The Revolutionary Armed Forces of Colombia (FARC) emerged as a Marxist peasants' defense group in the 1960s. Latin America's longest-running conflict has claimed the lives of an estimated 220,000 people.

In first-round voting last month, Zuluaga won nearly 30 percent of the ballots. Santos of the center-right coalition National Unity party garnered 25 percent.

Zuluaga (pictured right) had argued that Santos (left), if re-elected, could be "manipulated by the FARC" and asked voters to decide whether they wanted "change to improve Colombia."

Last Monday, FARC began a ceasefire that is due to last until June 30.

Santos, who launched the talks with the rebels in 2012, said voters could choose between him as a candidate - who wanted the decades-long war to end - and "those who reject peace."

Campaigning with football

On Saturday, Santos campaigned by referring to World Cup football in Brazil.

"We've got our team. We've got our way to win. Tomorrow, peace is going to be the winner," he said.

Zuluaga viewed Colombia's 3-0 win against Greece at home with family and his political mentor, ex-president Alvaro Uribe.

More than 32 million Colombians are eligible to vote. In the first round, about 60 percent of voters did not cast ballots.

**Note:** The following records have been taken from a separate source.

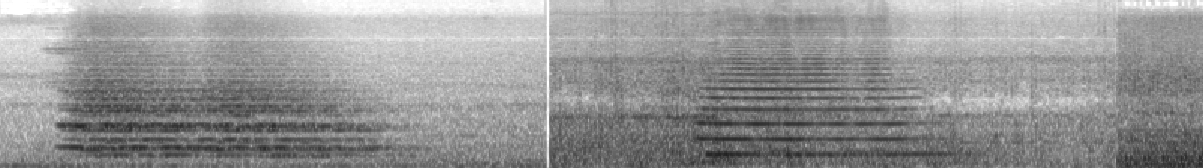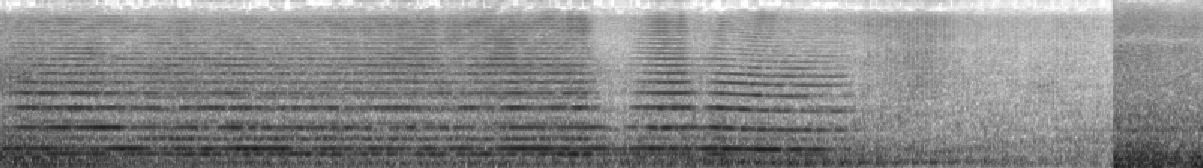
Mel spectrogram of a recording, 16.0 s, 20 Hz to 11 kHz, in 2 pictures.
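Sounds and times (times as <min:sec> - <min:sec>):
train rumble: 0:00.0 - 0:16.0
locomotive air horn blast: 0:00.4 - 0:02.7, 0:04.6 - 0:06.4, 0:07.6 - 0:14.1.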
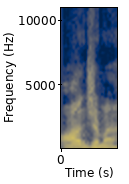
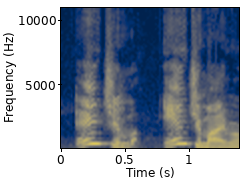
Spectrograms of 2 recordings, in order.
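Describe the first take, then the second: First: "Aunt" as "ahnt", a broad vowel; "Aunt Jemima" said as "Ahnt Jemima"; "ahnt" pronunciation. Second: "Aunt" with a short a, as in cat; "Aunt Jemima" said as "Ant Jemima"; "ant" pronunciation. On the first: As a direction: say "Aunt" with an open ah. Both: Shown as a demonstration. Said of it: "how do you say it? Aunt, Aunt".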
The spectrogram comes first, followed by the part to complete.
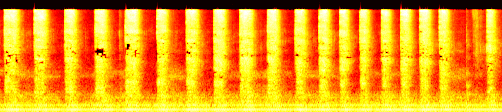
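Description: Aerosol cooking-oil spray can giving short, separate hissing squirts, about two a second, one into each cup of a metal mini muffin pan to grease it.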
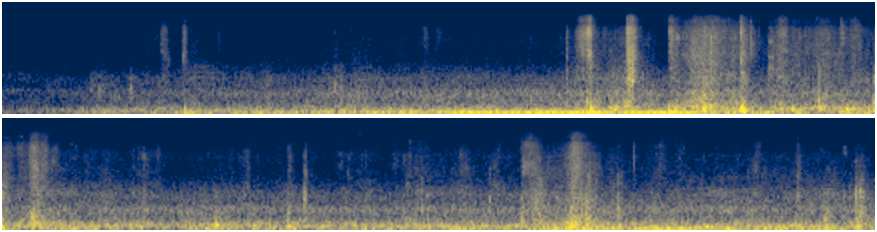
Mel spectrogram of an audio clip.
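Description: Hands and shoes scuff and scrape on rock.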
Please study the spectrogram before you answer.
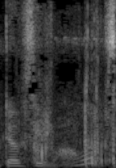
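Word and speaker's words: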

Analysts said the level of turnout on Sunday could be decisive in determining the election outcome.

ipj/slk (AFP, dpa)